As the days wore on, Kiran became increasingly disturbed. She started suffering from psychological problems, had difficulty sleeping, stopped attending school and was too scared to go out to play. She also became progressively weak physically, and contracted a urine infection. The family’s misfortunes continued as during the court case that ensued, Kiran’s father lost his job and her mother, a seamstress, lost all her customers — mostly neighbours — because they stopped giving her their clothes for stitching. Already economically constrained, this compounded their financial problems manifold.
Next they lost their home, when their landlord refused to extend their lease. And if this weren’t enough, the family of the accused continued to alternately threaten them, plead for forgiveness, or offer monetary compensation. Kiran’s family resisted all attempts to convince them to drop the charges — and paid a heavy price for it. Meanwhile, WAR set up therapy sessions with a psychologist for Kiran, after which she slowly began to recover, and arranged for Kiran and her brother’s school fees so that they could continue their education.
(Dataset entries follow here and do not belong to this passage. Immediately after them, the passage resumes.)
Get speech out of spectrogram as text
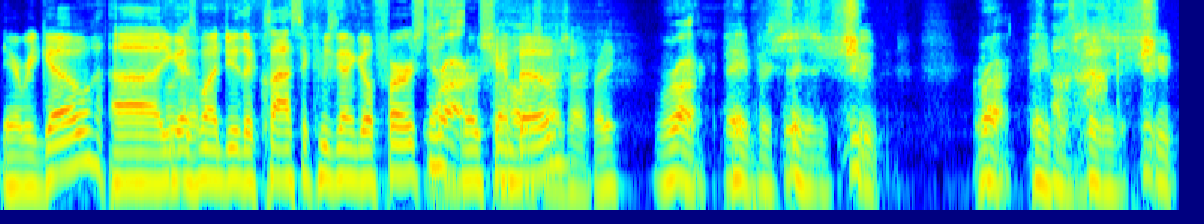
There we go. Uh, you guys yeah. want to do the classic? Who's going to go first? Rock. Rochambeau. Oh, sorry, sorry. Ready? Rock, paper, scissors, shoot. Rock, paper, scissors, shoot.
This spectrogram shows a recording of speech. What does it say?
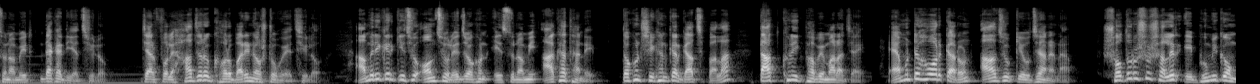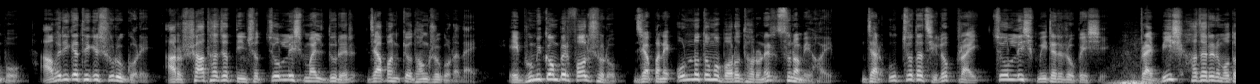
সুনামির দেখা দিয়েছিল, যার ফলে হাজারো ঘরবাড়ি নষ্ট হয়েছিল। আমেরিকার কিছু অঞ্চলে যখন এই সুনামি আঘাত হানে, তখন সেখানকার গাছপালা তাৎক্ষণিকভাবে মারা যায়। এমনটা হওয়ার কারণ আজও কেউ জানে না। সতেরোশো সালের এই ভূমিকম্প আমেরিকা থেকে শুরু করে আরও সাত হাজার তিনশো চল্লিশ মাইল দূরের জাপানকেও ধ্বংস করে দেয়। এই ভূমিকম্পের ফলস্বরূপ জাপানে অন্যতম বড় ধরনের সুনামি হয়, যার উচ্চতা ছিল প্রায় চল্লিশ মিটারেরও বেশি। প্রায় বিশ হাজারের মতো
The NGO also purchased a chip-making machine for their father so that he could earn a living as a street vendor. After three-and-a-half years, largely thanks to WAR and Kiran’s family’s refusal to give up, the rapist-cleric was convicted. He was awarded 25 years in jail and a Rs. 50,000 fine.
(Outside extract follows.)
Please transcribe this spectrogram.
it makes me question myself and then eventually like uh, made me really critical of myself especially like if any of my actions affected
However, the accused’s family appealed the judgement. The case is now in the High Court, and his family still persists in trying to make the victim’s family withdraw the case through blackmail, a smear campaign, bribes — even an offer of marriage for Kiran, now 10 years old, to the accused — the almost 20 year age difference and sheer audacity of this proposal notwithstanding. Kiran’s father is reticent about this series of events. But Kiran’s mother remains steadfast and is vocal about what transpires in the family’s life. She complains of being followed when she steps out of her house, and has even submitted an application to the police in this regard.
The police customarily tells her to come to the station to identify her stalkers — basically presenting another set of problems for a woman who observes purdah and prior to the case, used to work only from home. Now she is forced to work as a baby-sitter because of financial difficulties. Resilient but visibly distraught she pleads with whoever will listen: “In the name of God, please let us live!”
The writer is a documentary filmmaker and activist. She is working with the Newsline as editorial assistant.